What the task requires: The records below must be repeated exactly, but without their pictures.

Material supplied:
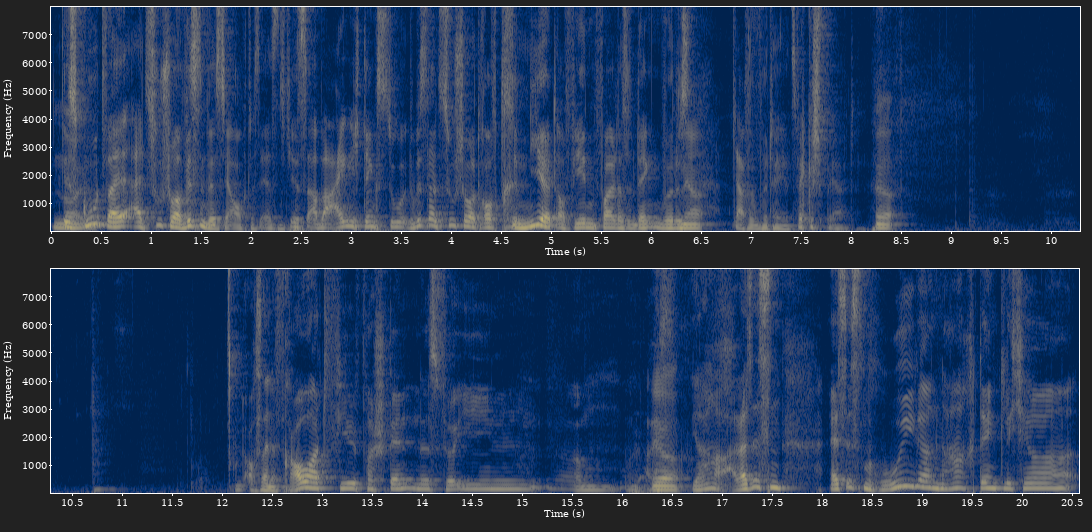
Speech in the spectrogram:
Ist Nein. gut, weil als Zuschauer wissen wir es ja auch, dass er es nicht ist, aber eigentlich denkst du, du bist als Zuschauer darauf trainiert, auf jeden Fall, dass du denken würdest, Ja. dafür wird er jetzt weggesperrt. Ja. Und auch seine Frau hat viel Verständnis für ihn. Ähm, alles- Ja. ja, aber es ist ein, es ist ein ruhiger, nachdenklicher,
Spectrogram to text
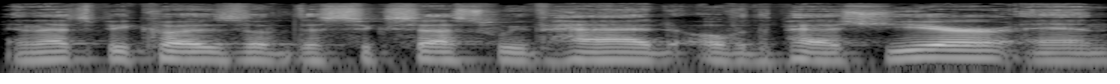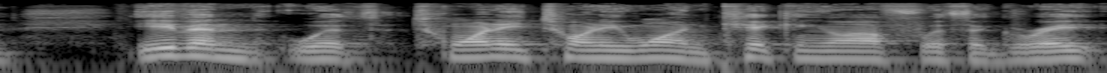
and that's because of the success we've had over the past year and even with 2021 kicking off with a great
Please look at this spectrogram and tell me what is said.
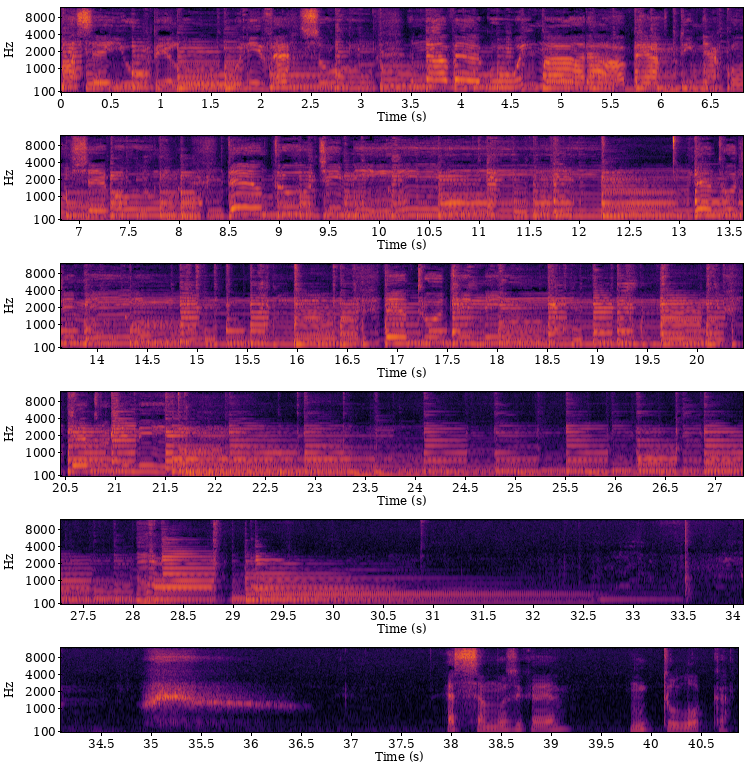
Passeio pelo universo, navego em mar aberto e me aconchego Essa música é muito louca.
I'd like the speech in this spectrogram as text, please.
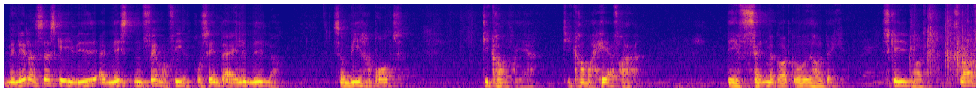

Problem solution:
Speech in the spectrogram:
Ist Nein. gut, weil als Zuschauer wissen wir es ja auch, dass er es nicht ist, aber eigentlich denkst du, du bist als Zuschauer darauf trainiert, auf jeden Fall, dass du denken würdest, Ja. dafür wird er jetzt weggesperrt. Ja. Und auch seine Frau hat viel Verständnis für ihn. Ähm, alles- Ja. ja, aber es ist ein, es ist ein ruhiger, nachdenklicher,
Spectrogram to text
and that's because of the success we've had over the past year and even with 2021 kicking off with a great
Please look at this spectrogram and tell me what is said.
Passeio pelo universo, navego em mar aberto e me aconchego Essa música é muito louca.
I'd like the speech in this spectrogram as text, please.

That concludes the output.